Some of them remain with us because there’s nobody else who can take care of them.


What other suffering did Mother Teresa help relieve?

Physical sickness we can often do something about, about the pain. But then there are the sufferings which are because of rejection. Mother used to help a lot in helping the person to forgive. Only forgiveness takes away the burden of that suffering. There’s this story Mother recalled in this new book, A Call to Mercy:

“I remember an old woman in a dustbin burning with fever. She was much bigger than me, and so I had trouble getting her out of the bin, but with Jesus’ help I managed to do it. As I was taking her to our home, she couldn’t say a single word, that she was having a fever, was in great pain or that she was dying.
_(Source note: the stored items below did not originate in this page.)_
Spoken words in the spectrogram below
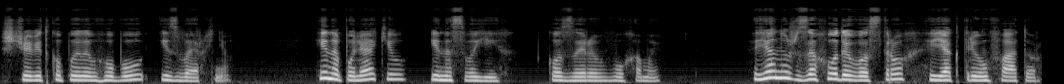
що відкопили в губу і зверхньо, і на поляків, і на своїх, козирив вухами. Януш заходив в острог як тріумфатор.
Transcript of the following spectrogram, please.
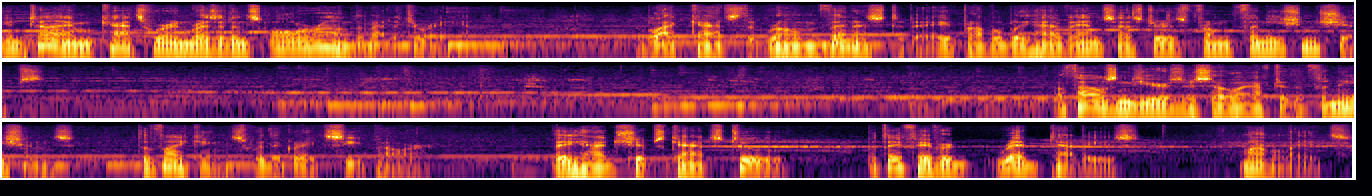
In time, cats were in residence all around the Mediterranean. The black cats that roam Venice today probably have ancestors from Phoenician ships. A thousand years or so after the Phoenicians, the Vikings were the great sea power. They had ship's cats too, but they favored red tabbies, marmalades.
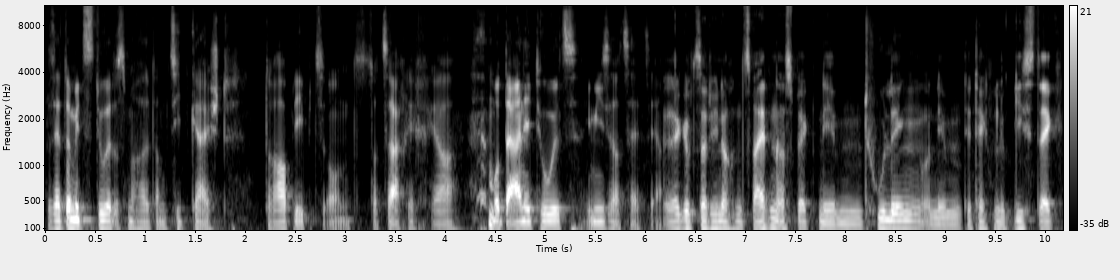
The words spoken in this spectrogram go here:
das hat damit zu tun, dass man halt am Zeitgeist dranbleibt und tatsächlich ja, moderne Tools im Einsatz hat. Ja. Da gibt es natürlich noch einen zweiten Aspekt neben Tooling und neben dem Technologie-Stack,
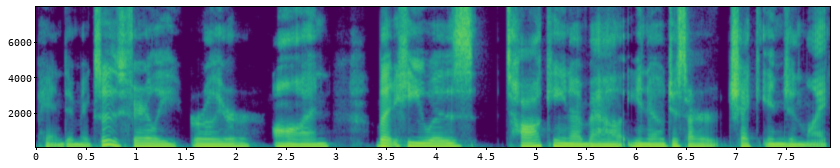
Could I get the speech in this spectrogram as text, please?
pandemic, so it was fairly earlier on. But he was talking about, you know, just our check engine light.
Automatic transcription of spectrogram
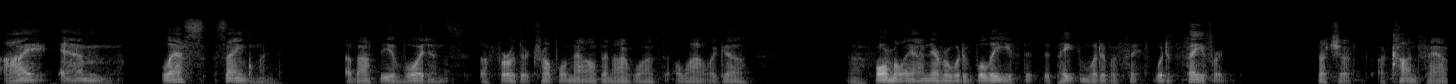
I am less sanguine about the avoidance of further trouble now than I was a while ago. Uh, formerly, I never would have believed that, the Peyton would have, would have favored such a, a confab,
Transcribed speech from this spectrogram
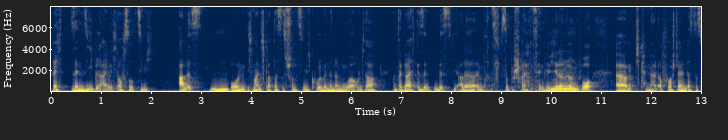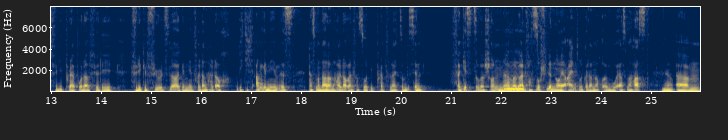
recht sensibel eigentlich auf so ziemlich alles. Mhm. Und ich meine, ich glaube, das ist schon ziemlich cool, wenn du dann nur unter, unter Gleichgesinnten bist, die alle im Prinzip so bescheuert sind wie wir mhm. dann irgendwo ähm, ich kann mir halt auch vorstellen, dass das für die Prep oder für die, für die Gefühlslage in dem Fall dann halt auch richtig angenehm ist, dass man da dann halt auch einfach so die Prep vielleicht so ein bisschen vergisst sogar schon, ne? Mhm. weil du einfach so viele neue Eindrücke dann auch irgendwo erstmal hast. Ja. Ähm,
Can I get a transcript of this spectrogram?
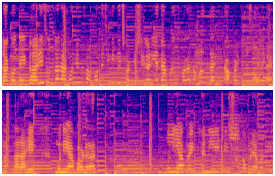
दाखवते. घडी सुद्धा दाखवते समोर. त्याची किती छोटीशी घडी आहे त्यामुळे तुम्हाला समजणार की कापड किती सॉफ्ट नसणार आहे. मुनिया बॉर्डर मुनिया पैठणी टिश्यू कपड्यामध्ये.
No, the only thing she kept saying was: ‘My son did this to me. It was my own son who did this to me.’ She was so bitterly hurt by the fact that her own son had thrown her away that I had to work very hard, and it took me a long time for her to say finally that ‘I forgive him.’ She said it just before she died, and if I could love and console one person like this, it would be a wonderful thing because that person is Jesus in his painful disguise.”

That was a much deeper aspect of Mother’s life: to bring reconciliation with God, with ourselves and with our families. I’ve seen that with AIDS patients in Madrid, and the greatest joy is when that person says: ‘I forgive. I want to see my father. I want to receive the sacraments.’ That won’t take away the physical suffering; they’ll still have to die, but they die with hope and a smile of contentment on their faces. Now, over the years, when Mother was working, palliative treatment wasn’t known, especially in poor areas where we were working.

Mother never wanted a person to suffer for suffering’s sake. On the contrary, Mother would do everything to alleviate their suffering. That statement [of not wishing to alleviate suffering] comes — and I can understand it — from an understanding of a different hospital care, and we don’t have hospitals; we have homes. But if they need hospital care, then we have to take them to the hospital, and we do that.


What is the significance of the canonization in the Year of Mercy?

Mercy had become second nature for Mother, and her whole attitude was putting herself into the shoes of other people, loving them and accepting them as they are — trying to bring them to a knowledge and love of God and recognizing themselves as being precious to God. If they were on a negative journey, to bring them to appreciate themselves as a gift of God and awakening everything in them to receive love and to love others.

She had a great gift for that: to invite people to come and help us, to come and see. I can see all around us those volunteers who come to us: They come with a pain in their hearts, and they need the poor. And the poor give them more than they give.

In Kolkata, so many come for volunteer work, searching, and they come with a desire to change Kolkata because they are strong and [want to] change it. But after some time, they realize that Kolkata changes them. It’s a great gift, an opening of their minds and hearts to a greater reality, which is not just ‘I, myself and me.’


And this is done especially by helping the poor, the anawim?

The anawim. There’s the story of a volunteer who was sent to a railway station to pick up a dying person; and while waiting for him, one of his slippers broke. So he was standing there, a white man, with one slipper and one bare foot. People coming out of the train smiled at him and made their own comments about it. But a poor man came forward, took off his own slippers, put them near him and walked away. Mother used to say: “Poor people are great people”; they know how to share and know the suffering of others.

Suffering, experience, makes us compassionate to the sufferings of others. Suffering by itself, if we try to avoid it at all costs and try to get rid of it at all costs, then you have to get rid of people. That is not what Mother meant, with regard to suffering. Mother did not get rid of people. On the contrary, to those who hurt her most, the more she loved them; she gave them more and gave them more attention.


Edward Pentin photo